Slaving in World History
Slaving in World History
HIST 5111 is a small seminar-style class for graduate students and advanced undergraduates (with instructor’s permission) that will explore historical approaches to one of the world’s oldest, most ubiquitous, and most tragic, “institutions”. Most Americans are familiar with slavery primarily (or only) as it developed racially in the decades before the Civil War on the plantations of the “Old South”. In fact, Greeks, Romans, Muslims, Native Americans, Africans, Renaissance Italians, Brazilians, Chinese, South Asians, West Indian planters, and others also assembled significant numbers of outsiders – by no means all of them Africans – in private hands. Most treated slavery as a way to integrate foreigners, not as the racially exclusive dead end prescribed in antebellum American laws. And most took in far more women than the men who prevailed in the Americas. A principal objective of HIST 5111 is to move beyond these static stereotypes, limited perspectives, and the political and emotional intensity of the subject in American culture to consider slaving as processes throughout the history of humanity.
Weekly discussions will draw on recent significant works in this enormous field (more than 1500 academic studies appear each year, in literature, sociology, and economics, as well as history) slaving in the histories of major world regions – the ancient Mediterranean, the Islamic world, Africa, medieval and Renaissance Europe, the Indian Ocean basin and Asia, Brazil, the Caribbean, colonial North America, and the United States. The background reading for the modern Atlantic portions of the course will be Robin Blackburn’s The Making of New World Slavery: Other, extremely varied readings will highlight aspects of the histories of slaving elsewhere.

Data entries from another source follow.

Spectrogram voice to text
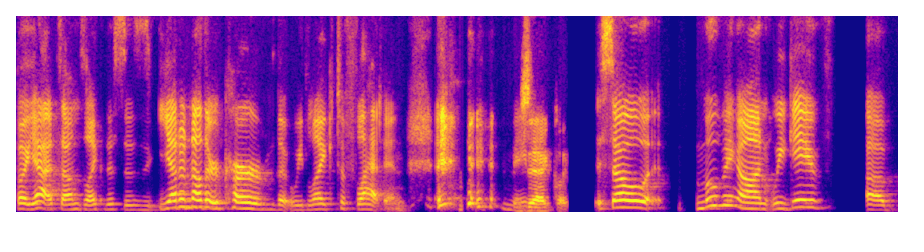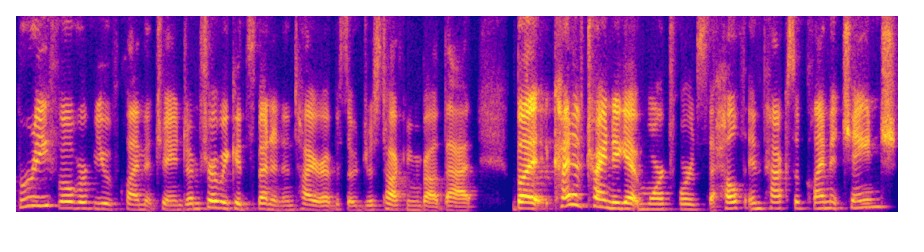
but yeah, it sounds like this is yet another curve that we'd like to flatten. exactly. So, moving on, we gave a brief overview of climate change. I'm sure we could spend an entire episode just talking about that, but kind of trying to get more towards the health impacts of climate change.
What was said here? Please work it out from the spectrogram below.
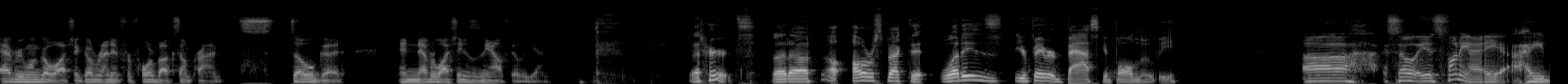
everyone go watch it. Go rent it for four bucks on Prime. So good. And never watch Angels in the Outfield again. that hurts, but uh, I'll, I'll respect it. What is your favorite basketball movie? Uh, so it's funny. I I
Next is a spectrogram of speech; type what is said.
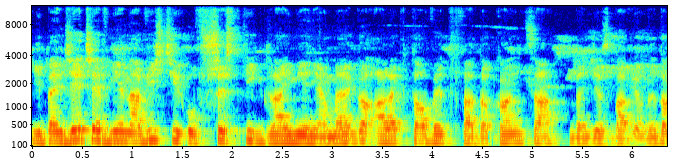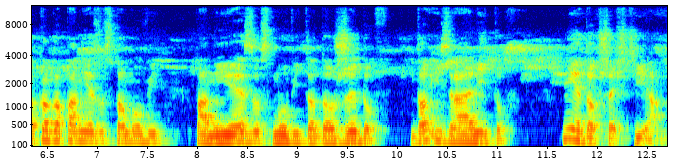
i będziecie w nienawiści u wszystkich dla imienia mego, ale kto wytrwa do końca, będzie zbawiony. Do kogo Pan Jezus to mówi? Pan Jezus mówi to do Żydów, do Izraelitów, nie do chrześcijan.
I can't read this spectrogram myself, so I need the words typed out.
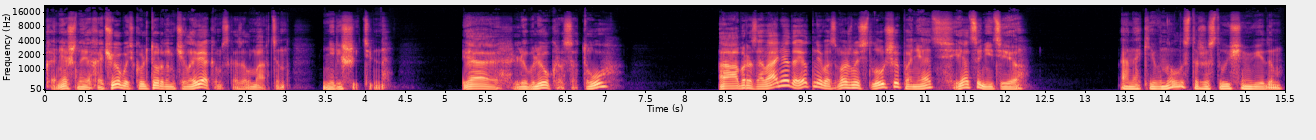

Each member of the class will prepare a substantial term-paper (i.e. based on secondary authorities) setting the strategies and experiences of participants in a process of slaving (in a single region) in relevant aspects of their historical context. The stages of writing a polished term paper (a preliminary topic proposal, annotated bibliography, an interim draft, a revised full draft, and the final submission) will receive close editorial attention, with the object of developing clarity in writing. In lieu of a conventional final examination, students will write an analytical review of the instructor’s recent The Problem of Slavery as History (Yale 2012) to demonstrate their grasp of the issues developed in the course.
HIST 5111 carries no specific pre-requisites, but the many settings of slaving throughout world history presume a general familiarity with several parts of the globe, or a willingness to assimilate a considerable quantity of new material during the semester.
The objectives of the course emphasize historical ways of thinking, the distinctive aspects of attempting to think thus on world scales, and clear exposition of analytical ideas, particularly in written formats. Students may adapt the course to support graduate field or undergraduate major distribution requirements by selecting a term paper topic set in the desired world region.
Students considering enrolling in the course should contact the instructor (<email@example.com>, 924-6395) to understand its learning strategy and to plan their participation in it in ways that will develop their own broader educational goals.